Members of the Maryland Stadium Authority are expected to visit Carroll County tomorrow to evaluate a possible site for an equestrian showcase with a 5,000-seat arena, performing rings, hundreds of horse stalls and a museum.
Carroll, one of six localities vying for the proposed Maryland Horse Park, considers itself "a dark horse, but a willing player" in the effort, said Lawrence F. Twele, county director of economic development.
Cecil, Frederick, Wicomico and Harford counties and the city of Annapolis are also contenders. The Stadium Authority and a selection committee will review all the sites this week and make a decision by mid-September. Officials expect to submit a concept plan with economic impact and cost studies to the General Assembly.
"The final decision depends on various selection criteria," said Alison L. Asti, executive director of the Stadium Authority. "We will give each applicant equal weight."
The authority, originally created to build Baltimore's football and baseball stadiums, has since branched out to other sports projects. The horse park is part of a strategic plan for the equine industry, which generated $1.6 billion for the state last year, according to the Maryland Horse Industry Board. Gov. Robert L. Ehrlich Jr. is "deeply committed" to the project, officials said.
Carroll ranks high statewide in its horse population and its dedication to the industry. According to the Maryland Horse Industry Board, the county is home to nearly 6,000 horses and has nearly 15,000 acres devoted to equine activities. The county also claims major horse-breeding farms and miles of trails on which horseback riders can crisscross parks and reservoir areas.
Still, the county is competing against localities with much larger parcels offering more amenities and access to interstates.
"Cecil County, for example, has 5,600 acres, I-95 and a horse park already there," Twele said. "That's stiff competition, but we are willing to try and jump through the hurdles. This project will be good for Maryland and especially good for the county that lands it."

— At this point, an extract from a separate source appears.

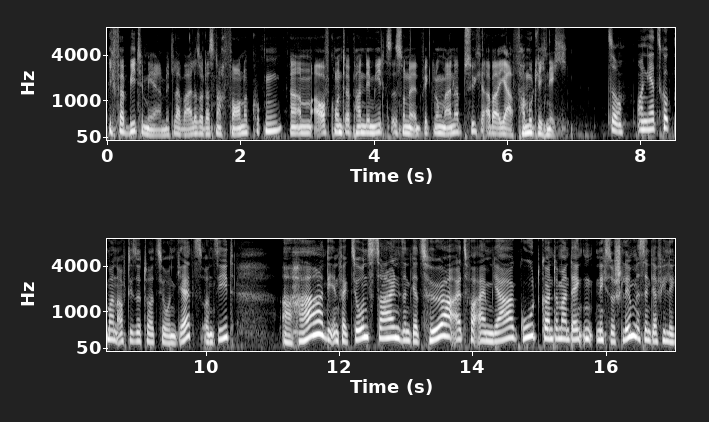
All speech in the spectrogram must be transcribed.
Ich verbiete mir mittlerweile so das nach vorne gucken ähm, aufgrund der Pandemie. Das ist so eine Entwicklung meiner Psyche, aber ja, vermutlich nicht. So, und jetzt guckt man auf die Situation jetzt und sieht, aha, die Infektionszahlen sind jetzt höher als vor einem Jahr. Gut, könnte man denken, nicht so schlimm. Es sind ja viele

The official site visit this week will be the first hurdle each contender must clear. The prospective Carroll site is near a highway, which is critical for the stadium authority. But the 600-acre property is the smallest of those proposed. Frederick's site is 603 acres.
"This could be a big boost for Carroll County," said Commissioner Perry L. Jones. "We might not have all the facilities, especially all the hotel rooms, but I don't think any of the proposals have everything the Stadium Authority wants. There are really heavy hitters in this competition, and we are players."
The committee will tour the Neal family farm on Bear Run Road in Taneytown. Part of the property, which the family has offered to sell the county, adjoins state Route 140.
"There really is no sense in getting excited at this point," said Robert C. Neal, who has lived on the farm for 68 years. His son Roger Neal now runs the farming operation. The state would have to purchase the property, for a price to be negotiated.
The location near the highway and between Westminster and Taneytown, as well as the level terrain, made the farm the most appealing of the sites offered in the county, Twele said.
"The visit will give us a better sense of what the site offers and what the state is requiring," he said. "It is just the next hurdle in the process and will help us get into the issues. We are treating this like any other business development deal."
Landing the park would probably require significant investments in infrastructure such as road improvements. The rural location lacks public water and sewer and tourist amenities, particularly hotels, which will be a factor in the state's decision, Twele said.
"I would like to see the stadium authority choose us," said Commissioner Julia Walsh Gouge. "The area we have offered is nice. If we are chosen, we would have our Economic Development Commission solicit proposals for hotels. We already need those now."
As envisioned by the Stadium Authority, the project would be patterned on the 1,200-acre Kentucky Horse Park in Lexington, which draws nearly 1 million visitors annually to its horse shows, museum and campground. The Maryland version could have an economic impact in excess of $100 million, mainly in hotel and sales tax revenues, state officials said.
Boost to county
Steven D. Powell, the commissioners' chief of staff and an avid horseman, said the park would be a wonderful boon to the area. He has toured the Lexington park and found it "a fun visit whether you ride or not."
The commissioners are realistic about their chances but determined to get into the game, said Commissioner Dean L. Minnich.
"I would be really surprised if we get it, but we definitely want to be in the running," Minnich said. "Our bid shows we are a player in the state economic development effort. Making this a horse park will make sure we hold onto our agricultural and rural land and support the horse industry, which is important in Carroll County."